Saturday, 2:15 PM
Auditor's report: MBTA wasted $15.4 million on Charlie Card system
By Globe Staff
The MBTA wasted $15.4 million because of inadequate planning and oversight of the design of the CharlieCard automated fare collection system, State Auditor Joe DeNucci's office said today.
The system was originally supposed to cost $75 million. The authority paid another $19 million for change orders authorizing work that wasn't originally specified in the contract, said auditor's spokesman Glenn Briere.
DeNucci's office questioned $15.4 million of the change orders, which were authorized between 2003 and 2008. It also said the change orders had delayed the implementation of the system by a year, losing the MBTA the opportunity to save another $2.9 million in revenue by eliminating fare evasions.
"This is another example of a multimillion-dollar project costing more than it should because there wasn't enough oversight," DeNucci said in a statement. "The taxpayers and the MBTA's riders are paying for that extra cost. In the future, the T management should provide more oversight of the design process and make sure that its contractors live up to their obligations."

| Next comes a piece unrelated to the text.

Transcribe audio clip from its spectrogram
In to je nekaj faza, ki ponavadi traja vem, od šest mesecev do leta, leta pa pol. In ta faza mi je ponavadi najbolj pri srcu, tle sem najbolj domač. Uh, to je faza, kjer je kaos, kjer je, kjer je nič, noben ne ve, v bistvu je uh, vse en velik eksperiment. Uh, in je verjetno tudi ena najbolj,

MBTA General Manager Daniel Grabauskas said he had taken over the authority in May 2005 and installed new leadership on the project in August 2005. "While there may be disagreements over particular matters, the general finding that there should have been improved communication, coordination and oversight during the development of the design specifications is consistent with my observations," he said in a statement.

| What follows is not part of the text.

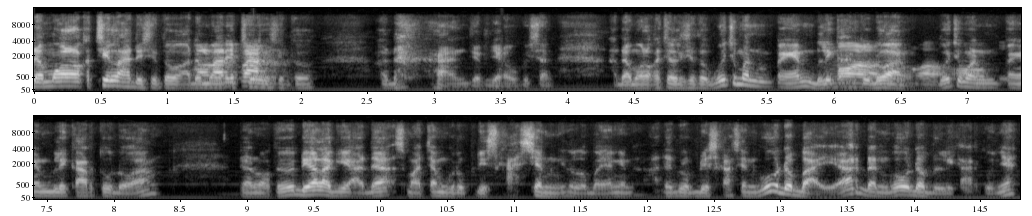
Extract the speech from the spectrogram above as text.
ada mall kecil lah di situ ada Mall mall kecil di situ. Ada anjir jauh pisan. Ada mall kecil di situ. Gue cuman pengen beli Mall, kartu doang. gue cuman oke. pengen beli kartu doang. Dan waktu itu dia lagi ada semacam grup discussion gitu loh bayangin. Ada grup discussion. Gue udah bayar dan gue udah beli kartunya.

MBTA spokesman Joe Pesaturo also emphasized that the CharlieCard system had been a success. He said it captured $13.5 million in its first year of operation that would have "leaked" from the old fare collection system.